By John H. Stevens
June 14th, 2011
REVIEW SUMMARY: Perspective-altering, surreal hybrid offspring of a political thriller, an SF epic, and weird dystopia.
MY RATING: 4/5 stars
BRIEF SYNOPSIS: A woman is stung by an anarchist wasp and is pulled into a side-reality created by an intelligent spider collective who have been influencing humanity’s progress. Socio-political insanity, hilarity, and complications ensue.
PROS: Funny, perceptive, disorienting writing; entertaining and thought-provoking; well-rendered characters are strongly realized within an unreliable narrative.
CONS: A few confusing moments towards the end, and an occasional conundrum arises about how the narrators know what they know.
BOTTOM LINE: Read this book; it will make you laugh, worry, and wonder about human nature and our often insane society.
There comes a point in Nick Mamatas’ Sensation where you find yourself a bit lost. Not adrift, not confused, but led off of the path. It’s a seductive moment, when you realize that the weirdness of the narrative, the ideas that Mamatas threads through the story, have made you start asking questions, not just about the novel but also about the world around you. This happens a few times while reading the novel, and becomes one of the strengths of the book, because in those moments you feel a bit of what the characters do as they are manipulated and dislocated by forces that, even when they discover and try to understand them, continue to exert influence on them. The world that Mamatas creates in this novel is not just strange, but so true to life in the actions of its characters in response to that strangeness that you are compelled to keep reading and thinking, even when those actions seem ridiculous or the story seems headed in a random direction.
It is that constant unbalancing, the slipperiness of the story, the unreliability of every element, that creates the novel’s texture. It reads smoothly on the page, even when the text is altered, but what you take in as you read is often perplexing, almost counter-intuitive, yet necessary and familiar. Insight and idiocy careen off of one another through the actions of the characters, making the story feel genuine even in its most outrageous moments.
The story (and I will say that there are mild spoilers ahead, although I don’t think this novel can be “spoiled”) is simple: Julia Ott Hernandez leaves her husband, the hapless Raymond, after being stung by a mutated wasp and becomes a random force in the world that is so potentially destabilizing that she must be opposed by those who truly run the world, an intelligent collective of spiders fighting a eternal war with these wasps, who thrive by using those spiders as hosts for their offspring. Her actions, and the reactions of the spiders in their efforts to control her, create political and social ripples that profoundly, if perhaps temporarily, upset the way the world works. Despite their efforts to trap her in a parallel reality called the Simulacrum, Julia becomes a nexus of uncertainty and change in the web of society that the spiders try to keep strong and even. We learn about this conflict through their eyes, and the story progresses as an extended narrative of an alien (not from outer space, but from outside human experience) intelligence trying to understand why, for all of its capabilities and vision, it cannot keep a species of generally dull, obedient apes in line.

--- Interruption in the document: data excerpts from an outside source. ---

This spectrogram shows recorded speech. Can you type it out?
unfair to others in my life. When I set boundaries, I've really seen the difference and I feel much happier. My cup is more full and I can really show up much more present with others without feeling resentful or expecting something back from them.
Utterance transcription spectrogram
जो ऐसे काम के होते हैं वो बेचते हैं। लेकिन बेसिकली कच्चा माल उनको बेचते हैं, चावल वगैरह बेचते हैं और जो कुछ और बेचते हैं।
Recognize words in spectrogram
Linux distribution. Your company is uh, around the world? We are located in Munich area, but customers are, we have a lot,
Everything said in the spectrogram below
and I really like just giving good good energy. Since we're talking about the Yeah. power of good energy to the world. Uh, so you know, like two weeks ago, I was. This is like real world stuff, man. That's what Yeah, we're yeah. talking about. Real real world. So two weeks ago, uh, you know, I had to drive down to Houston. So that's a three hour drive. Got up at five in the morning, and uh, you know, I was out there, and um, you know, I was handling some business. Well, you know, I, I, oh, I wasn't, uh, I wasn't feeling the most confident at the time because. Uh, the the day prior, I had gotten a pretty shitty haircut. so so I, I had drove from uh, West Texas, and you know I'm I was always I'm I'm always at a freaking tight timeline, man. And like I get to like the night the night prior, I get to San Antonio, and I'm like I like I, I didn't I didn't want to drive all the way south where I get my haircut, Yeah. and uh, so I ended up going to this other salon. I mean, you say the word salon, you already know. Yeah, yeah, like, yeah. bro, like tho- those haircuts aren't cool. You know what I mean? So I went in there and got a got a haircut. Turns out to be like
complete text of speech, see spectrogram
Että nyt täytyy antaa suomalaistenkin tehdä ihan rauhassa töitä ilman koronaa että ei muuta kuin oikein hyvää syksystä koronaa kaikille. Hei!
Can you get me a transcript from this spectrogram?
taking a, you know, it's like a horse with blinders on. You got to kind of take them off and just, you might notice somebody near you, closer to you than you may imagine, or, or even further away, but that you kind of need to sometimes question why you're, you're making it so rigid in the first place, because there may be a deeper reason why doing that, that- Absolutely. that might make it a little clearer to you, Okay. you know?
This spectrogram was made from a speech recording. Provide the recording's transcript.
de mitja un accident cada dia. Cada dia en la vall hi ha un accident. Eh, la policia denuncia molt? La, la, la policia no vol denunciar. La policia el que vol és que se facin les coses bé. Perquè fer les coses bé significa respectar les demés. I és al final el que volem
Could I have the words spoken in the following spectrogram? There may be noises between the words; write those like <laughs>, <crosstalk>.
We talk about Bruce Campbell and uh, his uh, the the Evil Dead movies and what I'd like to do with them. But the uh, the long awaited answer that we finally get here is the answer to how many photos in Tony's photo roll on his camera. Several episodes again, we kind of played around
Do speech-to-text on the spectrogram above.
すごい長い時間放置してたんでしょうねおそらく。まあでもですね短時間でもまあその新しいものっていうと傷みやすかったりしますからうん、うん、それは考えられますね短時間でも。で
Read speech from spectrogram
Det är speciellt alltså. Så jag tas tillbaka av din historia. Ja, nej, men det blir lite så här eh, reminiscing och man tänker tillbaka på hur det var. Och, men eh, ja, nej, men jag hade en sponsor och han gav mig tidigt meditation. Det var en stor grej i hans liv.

Those apes are, to mess with Clifford Geertz, suspended in webs of signification they themselves have not spun. although they act as if they have made the world they live in. And in some ways they have; while the spiders tell us this story, their control over the events in it is not just imperfect, but sometimes profoundly ambiguous, contingent on coincidence and circumstance, and often productive not of domination but of opportunities for humans to resist them. If that sounds like a political allegory, well, it is, but one that does not browbeat the reader. The assured, yet sometimes confused, tone of the spiders’ narration sounds as much like propaganda as it does a retelling of facts, and that is part of the point.
The workings of power and the meaning of agency are primary themes in this novel. What is control, really? How do you know what the effects of your actions will be, whether you are trying to manipulate someone, or resist manipulation? The novel posits many troubling but necessary questions as it unravels, as careful plans constantly go awry, and the allure of restraint and the comfort of both habit and delusion do more to constrain action and frame perception than the machinations of unseen arachnid overlords. Even these machinations are fraught with ossification and ambiguity; those who seek to control us, it seems, have as much trouble dealing with the vicissitudes of life as humans do.

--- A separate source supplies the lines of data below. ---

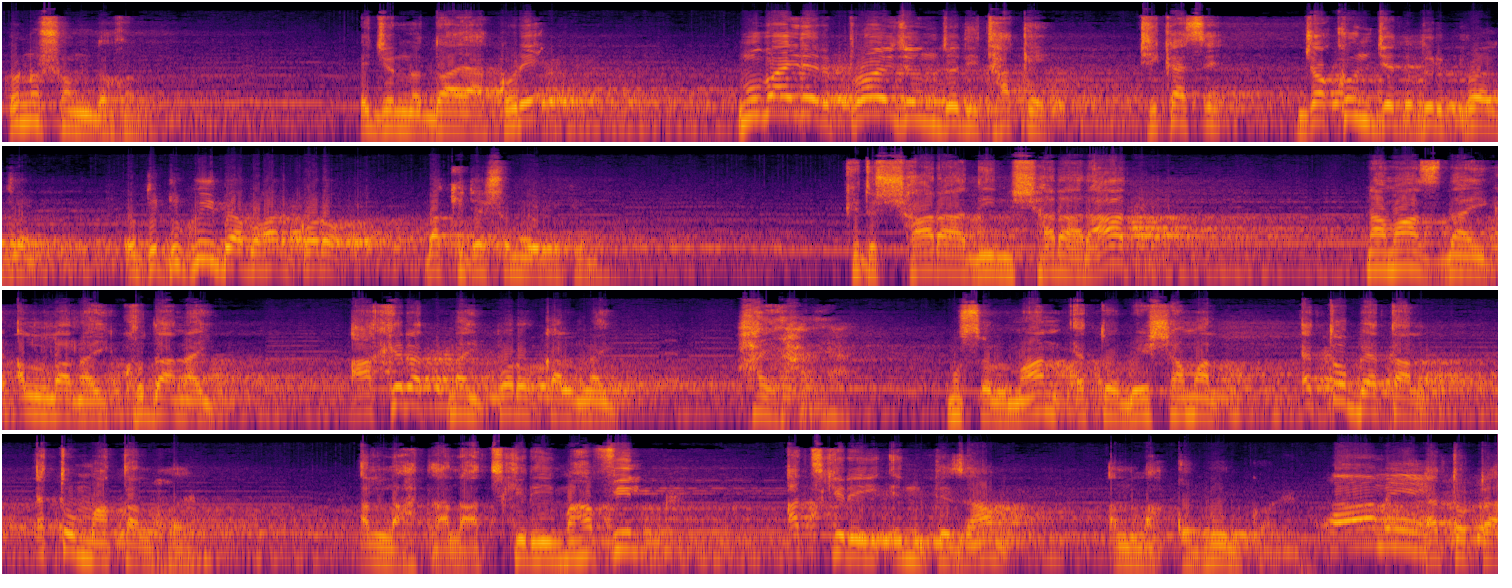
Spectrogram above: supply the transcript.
কোনো সন্দেহ নেই। এই জন্য দয়া করে মোবাইলের প্রয়োজন যদি থাকে, ঠিক আছে? যখন যে দূর প্রয়োজন, অতটুকুই ব্যবহার করো, বাকিটা সময় রেখে নাও কিন্তু সারা দিন, সারা রাত নামাজ নাই, আল্লাহ নাই, খোদা নাই, আখেরাত নাই, পরকাল নাই। হায় হায় হায়, মুসলমান এত বেসামাল, এত বেতাল, এত মাতাল হয়। আল্লাহ তালা আজকের এই মাহফিল আজকের এই ইন্তজাম আল্লাহ কবুল করেন। এতটা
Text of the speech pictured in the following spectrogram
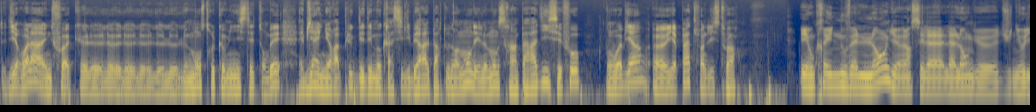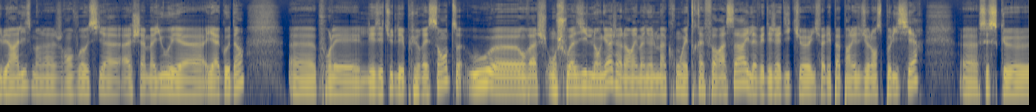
de dire voilà, une fois que le, le, monstre communiste est tombé, eh bien il n'y aura plus que des démocraties libérales partout dans le monde et le monde sera un paradis. C'est faux. On voit bien, il n'y a pas de fin de l'histoire. Et on crée une nouvelle langue. Alors c'est la, la, langue euh, du néolibéralisme. Hein, là, je renvoie aussi à, à Chamaillou et à, et à Godin euh, pour les, les, études les plus récentes, où euh, on va on choisit le langage. Alors Emmanuel Macron est très fort à ça. Il avait déjà dit qu'il fallait pas parler de violence policière. Euh, c'est ce que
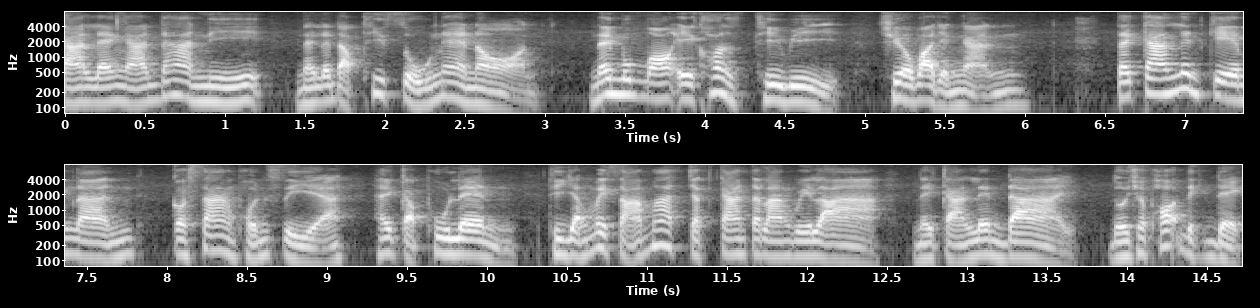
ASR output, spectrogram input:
การแรงงานด้านนี้ในระดับที่สูงแน่นอน ในมุมมอง a c o n TV เชื่อว่าอย่างนั้น แต่การเล่นเกมนั้นก็สร้างผลเสียให้กับผู้เล่นที่ยังไม่สามารถจัดการตารางเวลาในการเล่นได้ โดยเฉพาะเด็ก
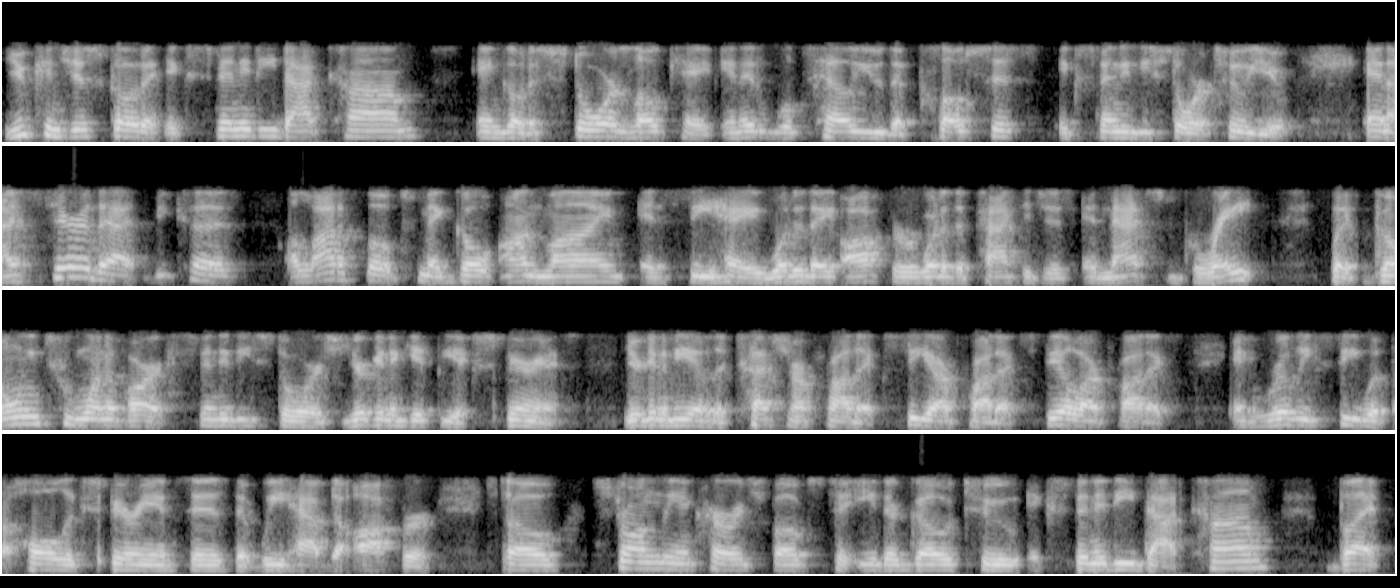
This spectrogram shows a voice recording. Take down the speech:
you can just go to Xfinity.com and go to store locate, and it will tell you the closest Xfinity store to you. And I share that because a lot of folks may go online and see, hey, what do they offer? What are the packages? And that's great. But going to one of our Xfinity stores, you're going to get the experience. You're going to be able to touch our products, see our products, feel our products, and really see what the whole experience is that we have to offer. So strongly encourage folks to either go to Xfinity.com, but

The tension between intentionality and entropy provides much of the novel’s propulsive energy.
Humorous moments collide with profound ones, and a growing sense of inevitability is frequently derailed by chance and unintended consequences. What pulls you into the story is not merely a desire to see what crazy thing happens next, but to see how the craziness is created by the ideas and responses of the characters to a growing series of personal and social crises. Mamatas builds anticipation even as he continues to unsettle the reader, subverting the desire for closure even as he builds the story to, not a climax, so much as a weary epiphany. It is a wild ride, but also a thoughtful one.
There are a few points where the novel loses some momentum. A few epistolary chapters that seem to be there to give the reader a different view of the proceedings did not, for me, add to the novel. They could be moments where the reader catches their breath and can process what is going on, but they dulled the sharpness of the narrative and took away from power of the spiders’ voice to ensnare you. In the last few chapters I felt a few instances of confusion from what appear to be a few typos (characters’ names switched, it seems) that make you stop to wonder who’s really talking and disrupt the narrative. I briefly considered that it might be a metatextual trick, but that is not in line with the combination of fine writing and carefully-constructed narrative that characterizes this book. Mamatas is an excellent writer who takes chances with his work, but takes them thoughtfully and delivers them for maximum effect, to deliver his ideas with precision and strength, so that his novel leaves a lasting impression not just of pleasure, but of a reflective questioning about what we think we are capable of, and what really constrains and directs us though our daily lives.